  • Viewfinder: simple telescopic type, no further frame or parallax indicators.
  • Film handling: SL System cartridges, thumb wheel in the back for film advance, frame counter (counts down from 12).
  • Flash: Connection through hot shoe only.
  • Other features: tripod socket 1/4 on the bottom, cable release socket.

Pentacon Electra 2

The Pentacon electra 2 is basically the same camera, and has a warning lamp for automatic shutter speeds below 1/30 as additional feature.


Beside the Praktica PL electronic, the Pentacon electra was the result of some basic research into applied electronics conducted by a group of obviously talented engineers of VEB Pentacon in Dresden[1]. Electronics was a hot topic in the early 1960ies. In camera technology CdS metering replaced the old Selenium cells. The first implementation was Gossen’s famous Lunasix in 1961. Already in 1962 the first cameras followed with built-in but still external CdS meters (Minolta SR-7, Nikon F Photomic, Yashica Lynx 5000). From 1963 most manufacturers focused on TTL metering (Topcon RE Super, Pentax Spotmatic, etc.). However, Yashica pioneered in implementing aperture priority auto exposure with an electronically controlled shutter (1965: Yashica Electro half, 1966: Yashica Electro 35).

At the same time, in early 1964 the team in Dresden filed a general patent[2] about how implement an electronically controlled shutter and also automatic exposure with the same circuit using light intensity information provided by a CdS photo resistor.
It took them a few years to eventually use the invention in a real camera design, actually in two: The SLR Praktica PL electronic got an electronically controlled focal plane shutter, but no light meter (probably SLR’s required TTL metering by the time, but the developed circuit was not capable to deal with the black-out caused by the moving mirror). Instead the auto exposure feature was implemented in a relatively simple but modern viewfinder camera, which is the Electra. Looking back, this was probably the last time in history that East-German socialistic engineering was at the edge of contemporary technology. After this, mostly ideological and political constraints forced them to focus on cost cuttings and complexity reduction rather then investing into new ideas.

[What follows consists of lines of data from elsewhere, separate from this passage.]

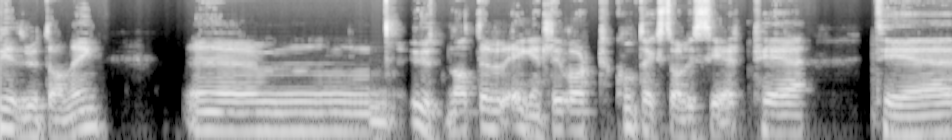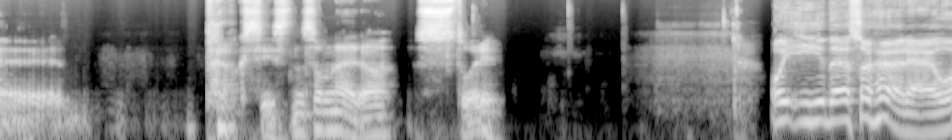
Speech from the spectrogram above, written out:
videreutdanning. Um, uten at det egentlig ble kontekstualisert til, til praksisen som lærer står i. Og i det så hører jeg jo,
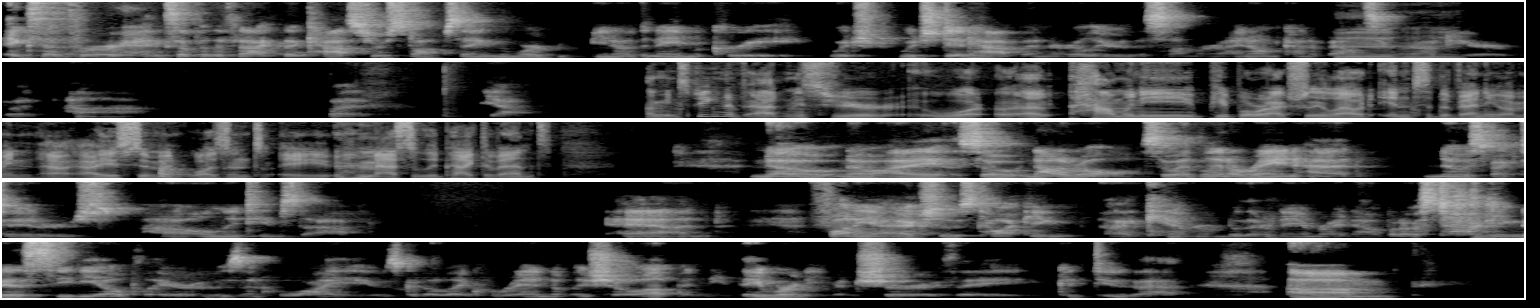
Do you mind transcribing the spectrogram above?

The Electra was launched on the market probably in 1967 [3], for years it was sold at a standard price of 195 Mark, plus 14 Mark for the carrying case. Most of the internet sources claim, that the camera was introduced already in 1960. This is definitely wrong, as the name Pentacon was only used by the entire company starting in 1964. Also, the above described technology was not yet available in 1960.

Image Gallery

Pentacon Electra details
images by Christoph Batz (Image rights)

References and Links

  1. From forerunning to catching up - Electronics in the Dresden Camera Industries (1935 - 1987), Marco Kröger, MMXVI. German version on
  2. Patent DD44166 (DDR, in German), or equivalent GB1,061,346 (UK, in English)
  3. McKeown, James M. and Joan C. McKeown's Price Guide to Antique and Classic Cameras, 12th Edition, 2005-2006. USA, Centennial Photo Service, 2004. ISBN 0-931838-40-1 (hardcover). ISBN 0-931838-41-X (softcover). page 775